Today we are proud to highlight two recent discoveries based on data taken with APEX. Both appeared in the media in different press releases over the last weeks.
New molecular wind in our Galaxy
Cold gas in the Milky Way’s nuclear windEnrico Di Teodoro, N.M. McClure-Griffiths, Felix J. Lockman, Lucia Armillotta, 2020, Nature, Vol 584, 364.
Enrico Di Teodoro and his collaborators used the PI230 heterodyne receiver in 2019 to observe two outflowing Hydrogen clouds, which seem to be part of a nuclear wind originating at the centre of the Milky Way. The authors confirmed with their APEX observations the presence of molecular gas in these clouds, which opens the question about the origin of this wind and adds up yet another mystery to the complex phenomena in the centre of our own Galaxy.
You can find more details in the press release by the Australian National University.
Dimming of Betelgeuse
Betelgeuse Fainter in the Sub-millimetre Too: An Analysis of JCMT and APEX Monitoring during the Recent Optical MinimumThavisha E. Dharmawardena, Steve Mairs, Peter Scicluna, Graham Bell, Iain McDonald, Karl Menten, Axel Weiss, and Albert Zijlstra, 2020, ApJL Vol 897, L9.
Thavisha Dharmawardena and her collaborators evaluated new and archival data from APEX and the JCMT telescopes and determined that gigantic star spots are probably the reason for the recent drop in brightness of the red giant star.

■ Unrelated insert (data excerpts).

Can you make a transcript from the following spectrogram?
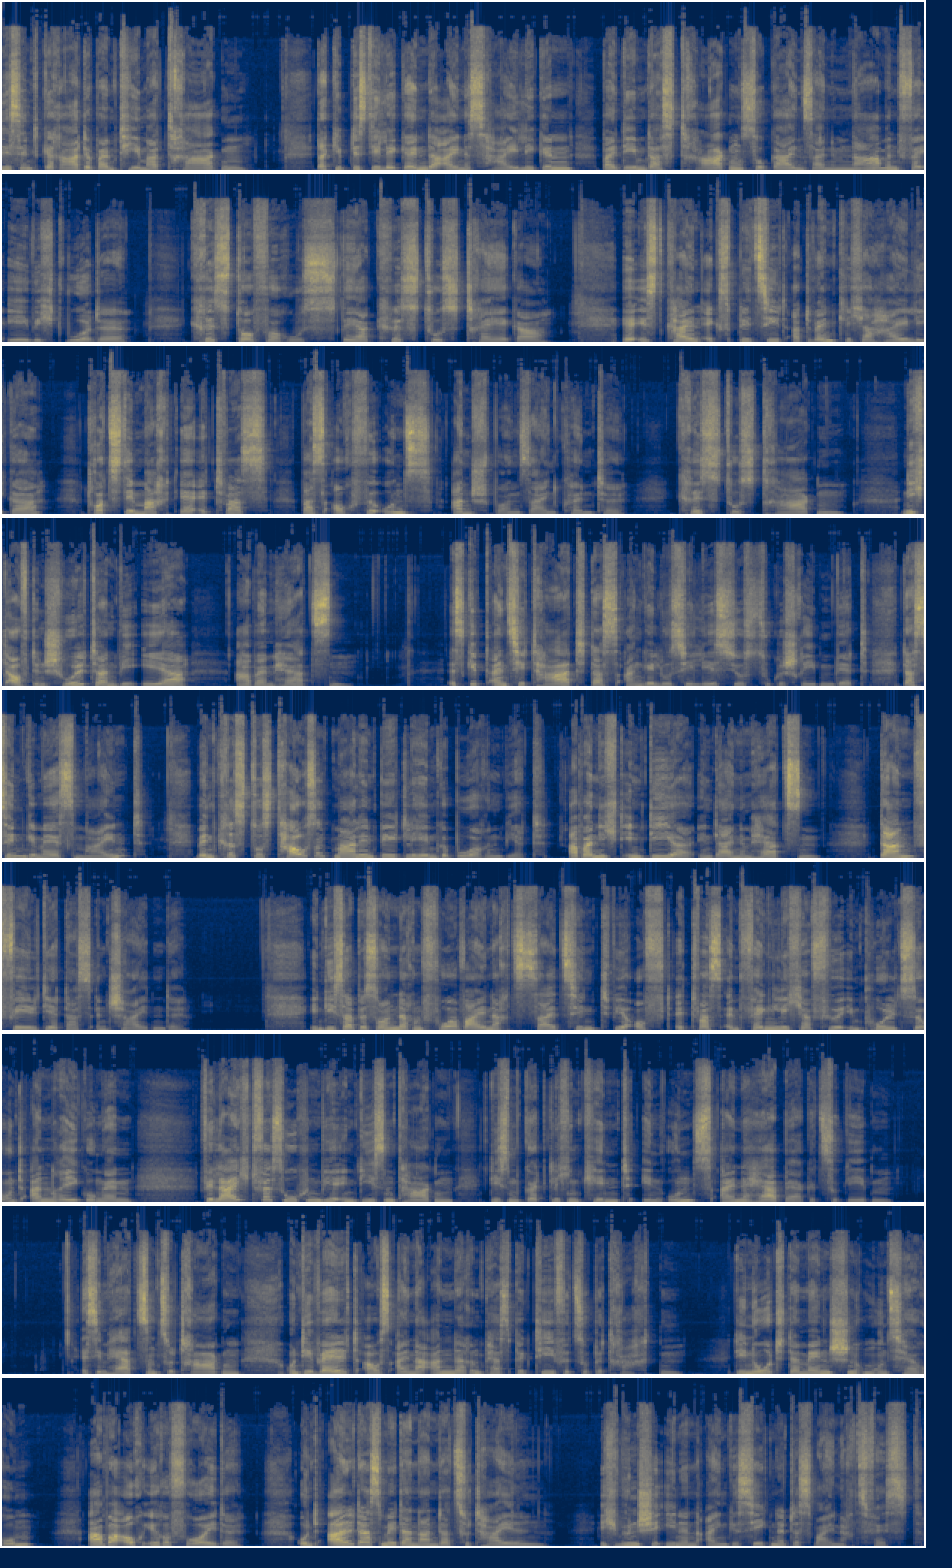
Wir sind gerade beim Thema Tragen. Da gibt es die Legende eines Heiligen, bei dem das Tragen sogar in seinem Namen verewigt wurde. Christophorus, der Christusträger. Er ist kein explizit adventlicher Heiliger, trotzdem macht er etwas, was auch für uns Ansporn sein könnte. Christus tragen, nicht auf den Schultern wie er, aber im Herzen. Es gibt ein Zitat, das Angelus Silesius zugeschrieben wird, das sinngemäß meint, wenn Christus tausendmal in Bethlehem geboren wird, aber nicht in dir, in deinem Herzen, dann fehlt dir das Entscheidende. In dieser besonderen Vorweihnachtszeit sind wir oft etwas empfänglicher für Impulse und Anregungen. Vielleicht versuchen wir in diesen Tagen diesem göttlichen Kind in uns eine Herberge zu geben, es im Herzen zu tragen und die Welt aus einer anderen Perspektive zu betrachten, die Not der Menschen um uns herum, aber auch ihre Freude, und all das miteinander zu teilen. Ich wünsche Ihnen ein gesegnetes Weihnachtsfest.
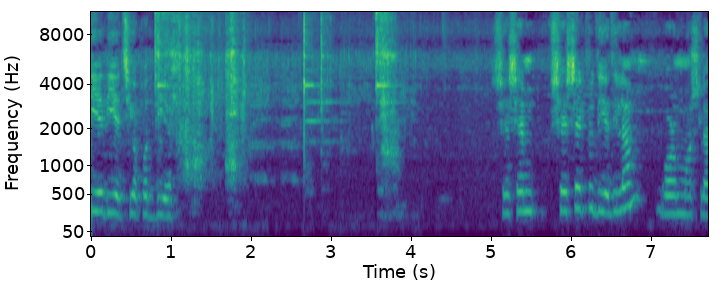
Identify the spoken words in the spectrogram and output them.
দিয়ে দিয়েছি ওপর দিয়ে। শেষে শেষে একটু দিয়ে দিলাম গরম মশলা।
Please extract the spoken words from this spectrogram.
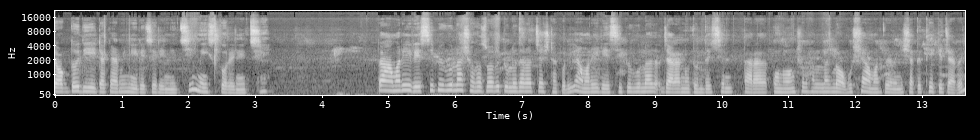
টক দই দিয়ে এটাকে আমি নেড়ে চেড়ে নিচ্ছি, মিক্স করে নিচ্ছি। তো আমার এই রেসিপিগুলো সহজভাবে তুলে ধরার চেষ্টা করি। আমার এই রেসিপিগুলো যারা নতুন দেখছেন, তারা কোনো অংশ ভালো লাগলে অবশ্যই আমার ফ্যামিলির সাথে থেকে যাবেন।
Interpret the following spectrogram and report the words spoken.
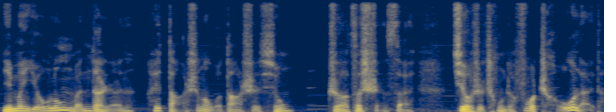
你们游龙门的人还打伤了我大师兄，这次省赛就是冲着复仇来的。”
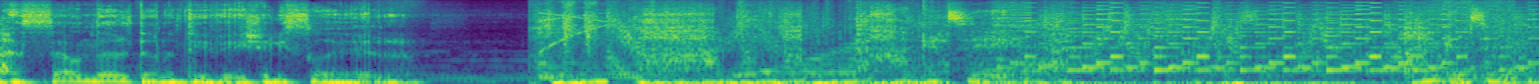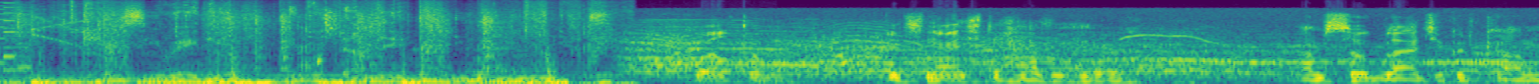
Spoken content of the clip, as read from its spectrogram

The authors have used in this work APEX historical data from the LABOCA instrument to assess the sub-mm light curve of this giant star.
You can see more details in the MPIA press release.